This links to following your gut too. Not your head, or your heart but your gut. There have been so many occasions where I’ve listened to that pit in my stomach about whether to do something - good or bad - and it’s always been the right decision. Also, I learnt recently that there’s so many nerve endings in our gut, meaning the saying ‘gut instinct’ may actually have scientific meaning!
As well as the high points, there must have also been times when things have got really tough, possibly even life threatening. How do you deal with and ultimately overcome these situations?
Preparation is key! You must think of how your body and mind will be feeling. What are you going to find difficult and how can you make any possible situations less difficult by preparing for them in the months leading up to a trip?
If things really do go wrong and are out of your control then taking a step back, staying cool and calm and being confident in your decision making allow you to follow things through efficiently. I would say having a place to go to in your head to remind yourself of why you are doing these things is important too.
Your message to the world is ‘Don’t lose your botheredness’. What does this mean?
This basically means that as soon as the phrase ‘I can’t be bothered’ pops into your head, even if you’re just thinking it, then you must do it there and then, whatever it is. On expeditions this is useful to make sure the little things you ‘couldn’t be bothered with’ don’t snowball and cause one massive problem! I now find myself never saying ‘I can’t be bothered!’
Not everyone is out in extreme environments every day, so how can people use your motto in every day life?
This motto can be used in all levels of life. There’s of course the use when you’re trying to achieve a goal. For example, on those cold mornings that you said the night before you would go for a run on. As you lay in bed thinking I can’t be bothered, that’s when you should immediately jump out and put those running shoes on. No thinking, just doing! Or simply with day to day work or domestics; ‘I can’t be bothered to empty that dishwasher’ just means that the next day when you have another job on top of that to do, everything seems a lot worse. Just do it in the first place to avoid that feeling of too much on your shoulders.
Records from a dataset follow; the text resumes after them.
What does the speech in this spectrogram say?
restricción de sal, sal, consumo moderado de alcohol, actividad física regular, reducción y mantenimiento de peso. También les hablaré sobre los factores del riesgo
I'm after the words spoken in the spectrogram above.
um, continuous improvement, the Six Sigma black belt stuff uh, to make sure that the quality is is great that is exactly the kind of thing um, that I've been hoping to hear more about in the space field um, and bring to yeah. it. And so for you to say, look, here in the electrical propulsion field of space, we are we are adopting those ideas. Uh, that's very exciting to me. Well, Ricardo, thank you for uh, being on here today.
You were voted one of Suffolk’s Most Inspirational Women in 2018, and it’s clear that you, your attitude to life and your experiences are something that will continue to inspire many. But who inspires you?
I try to get inspiration from many sources. There are people who I look up to and get energy and motivation from and then there’s thinking about how I’ve coped in those touch times where I get inspiration from my past self.
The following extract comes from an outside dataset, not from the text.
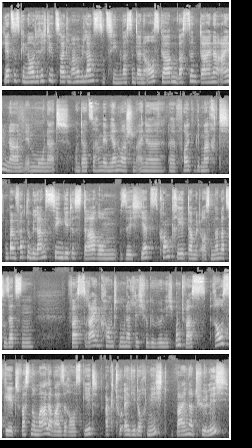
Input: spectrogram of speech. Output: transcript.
Jetzt ist genau die richtige Zeit, um einmal Bilanz zu ziehen. Was sind deine Ausgaben? Was sind deine Einnahmen im Monat? Und dazu haben wir im Januar schon eine äh, Folge gemacht. Und beim Faktor Bilanz ziehen geht es darum, sich jetzt konkret damit auseinanderzusetzen, was reinkommt monatlich für gewöhnlich und was rausgeht, was normalerweise rausgeht, aktuell jedoch nicht, weil natürlich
And finally, what’s next for you? Where is your next adventure taking you and why have you decided upon there?
I’m actually leaving for the Arctic next week. It’s a route I’ve done before however what’s different this time is that I’m taking six people who have little or no Arctic experience. It’s going to be an adventure for me and them, and I can’t wait to show them the Arctic in its most pure form as we ski and camp along the plateau. It will be hard and cold and they will have no choice but to connect with the environment. It’s going to be a great way to show them what they can achieve and hopefully be a positive experience that they can feed off for years to come!
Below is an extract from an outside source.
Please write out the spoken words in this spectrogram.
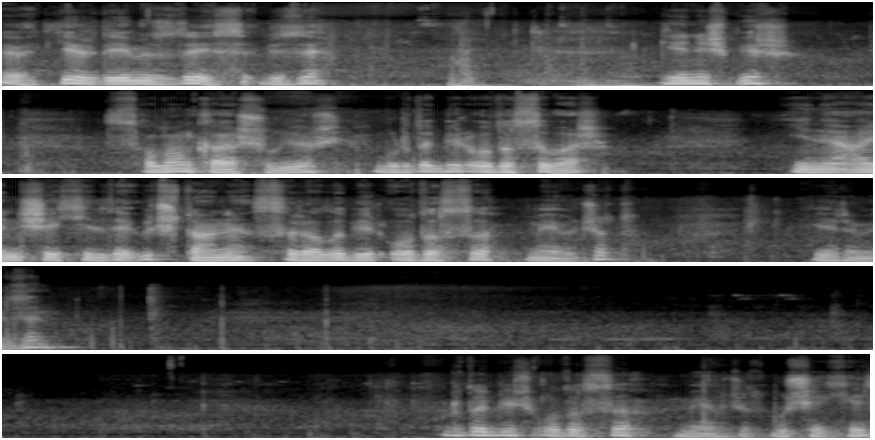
Evet girdiğimizde ise bizi geniş bir salon karşılıyor. Burada bir odası var. Yine aynı şekilde 3 tane sıralı bir odası mevcut yerimizin. Burada bir odası mevcut bu şekil.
If you value what this story gives you, please consider supporting the East Anglian Daily Times. Click the link in the yellow box below for details.